I started up on Seaford Head but with a stiff ENE breeze there wasn't a great deal happening. An obvious Starling movement was occurring, but other than a few Finches and some Crests I soon moved on and into the Cuckmere. This was a good move as a whole host of interesting birds were found. First up was a small and mobile flock of Barnacle Geese that eventually flew off east. With this cold snap I suspect these Geese were more than likely from the near-continent rather than somewhere dodgy locally. Along the riverbank I was pleased to come across a delightful Snow Bunting that spent the day feeding along the strandline. A superb Merlin then put on a good show (this being a belated year tick) and flew just over my head as it disappeared to the south-west. Last of the quality was when Dad joined me and together we came across a Vagrant Emperor battling against the strong easterly wind. It helpfully landed allowing some photos to be taken before presumably carrying on north upriver where I encountered it again some 30-minutes later. After scanning the enormous Gull flock to the north of the bridge and the smaller flock to the south I came across some presumed Littoralis Rock Pipits around the horse paddocks. On the 'brooks' to the north of the bridge was a Knot mixed in with 18 Dunlin, and 48 Lapwing was also a decent count. A great day out on the patch.

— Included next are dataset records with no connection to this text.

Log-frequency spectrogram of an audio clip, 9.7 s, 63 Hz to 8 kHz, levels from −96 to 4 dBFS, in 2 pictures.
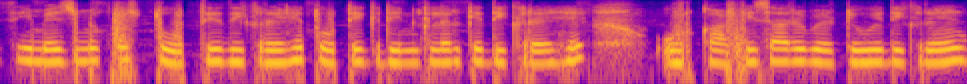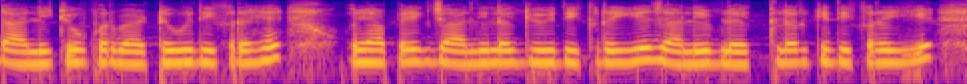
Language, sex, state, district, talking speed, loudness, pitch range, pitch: Hindi, female, Bihar, Saharsa, 280 wpm, -14 LUFS, 220-240 Hz, 225 Hz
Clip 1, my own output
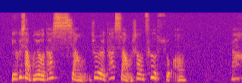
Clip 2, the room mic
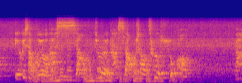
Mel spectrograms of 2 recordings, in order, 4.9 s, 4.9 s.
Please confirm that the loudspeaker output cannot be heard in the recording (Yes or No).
No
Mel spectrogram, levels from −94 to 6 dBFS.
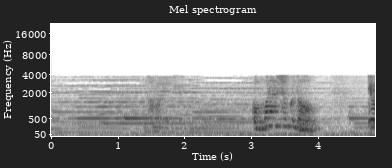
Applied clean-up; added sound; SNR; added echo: none; none; none; reverberation time 0.3 s.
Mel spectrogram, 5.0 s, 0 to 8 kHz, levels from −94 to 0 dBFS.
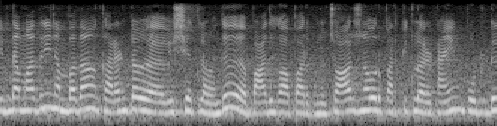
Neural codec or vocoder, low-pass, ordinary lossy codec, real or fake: none; 7.2 kHz; Opus, 64 kbps; real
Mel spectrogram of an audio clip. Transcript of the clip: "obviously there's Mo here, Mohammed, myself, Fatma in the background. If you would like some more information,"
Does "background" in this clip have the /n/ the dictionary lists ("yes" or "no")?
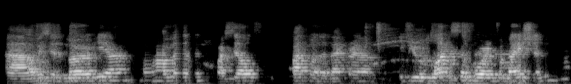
yes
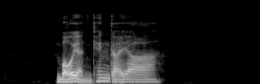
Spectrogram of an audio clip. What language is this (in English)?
Cantonese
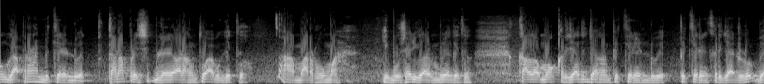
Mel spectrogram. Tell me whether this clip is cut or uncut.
uncut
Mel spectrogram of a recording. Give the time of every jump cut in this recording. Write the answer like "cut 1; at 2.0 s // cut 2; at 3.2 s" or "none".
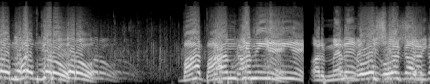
cut 1; at 3.1 s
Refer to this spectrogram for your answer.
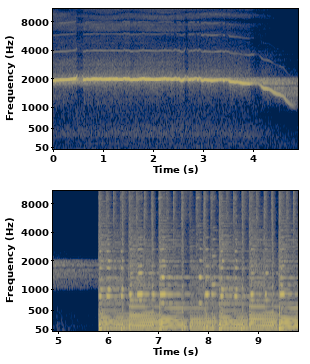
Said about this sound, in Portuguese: E muito tempo se passou, até que, quando estava prestes a anoitecer, um assobio aterrorizante ecoou por todo o povoado.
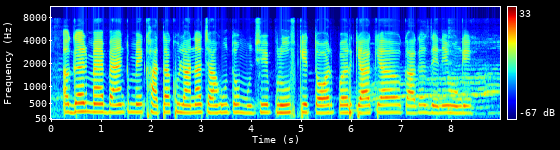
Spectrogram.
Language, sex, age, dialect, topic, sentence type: Hindi, female, 25-30, Marwari Dhudhari, banking, question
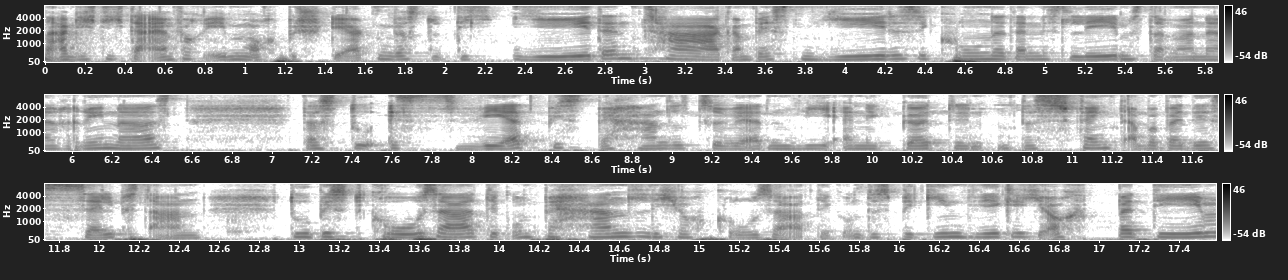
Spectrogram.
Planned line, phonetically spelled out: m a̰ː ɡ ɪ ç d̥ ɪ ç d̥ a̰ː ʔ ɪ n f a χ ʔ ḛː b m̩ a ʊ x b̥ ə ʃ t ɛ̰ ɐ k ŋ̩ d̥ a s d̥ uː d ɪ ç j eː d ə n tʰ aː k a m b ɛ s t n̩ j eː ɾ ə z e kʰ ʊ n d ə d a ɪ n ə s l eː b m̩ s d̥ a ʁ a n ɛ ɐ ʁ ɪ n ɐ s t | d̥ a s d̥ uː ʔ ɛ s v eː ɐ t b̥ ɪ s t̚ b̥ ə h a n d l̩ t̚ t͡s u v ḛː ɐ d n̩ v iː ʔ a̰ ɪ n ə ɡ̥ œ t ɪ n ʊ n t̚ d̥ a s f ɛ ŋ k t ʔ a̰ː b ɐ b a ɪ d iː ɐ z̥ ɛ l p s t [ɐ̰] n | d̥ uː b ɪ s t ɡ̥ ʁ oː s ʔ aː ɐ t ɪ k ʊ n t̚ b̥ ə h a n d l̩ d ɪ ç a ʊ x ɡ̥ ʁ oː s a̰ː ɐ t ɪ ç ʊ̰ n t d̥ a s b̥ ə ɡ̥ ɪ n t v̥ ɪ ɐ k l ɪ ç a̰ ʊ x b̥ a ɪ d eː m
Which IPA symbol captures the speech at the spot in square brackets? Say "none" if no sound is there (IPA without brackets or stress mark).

Totals for Seaford Head are:

Starling - 570 W
Brambling - 3 E
Firecrest - 2
Goldcrest - 15
Chiffchaff - 2
Barnacle Geese - 8 W then E

Barnacle Geese circling the area

Merlin at Cuckmere Haven


Snow Bunting at Cuckmere Haven

Vagrant Emperor at Cuckmere Haven
I believe there are less than 5 records in Sussex?

Bar-headed Goose



presumed Scandinavian Rock Pipit

Monday, 28 October 2019

Seaford Head 28/10/19

The coldest morning of the autumn was the result from a very clear night. This inevitably led to a mass clear-out of any remaining migrants, but there was a surprise in the form of an inbound Dartford Warbler that moved north up Hope Bottom, presumably carrying on in that direction. Woodpigeons were also an obvious feature, though nothing like the numbers that were counted 50 miles to the west where 10,000+ were flying in a south-westerly direction. Not a great deal else about and with overhead migrants coming to a halt I soon gave up.

Totals for the morning:

Black Redstart - 1
Brambling - 6 E
Woodpigeon - ca. 750 E
Stock Dove - ca. 50 E
Dartford Warbler - 1
Blackcap - 2
Chiffchaff - 1
Redpoll - 5 E
Goldcrest - 15
Fieldfare - 1 N
Firecrest - 1




Dartford Warbler at Hope Bottom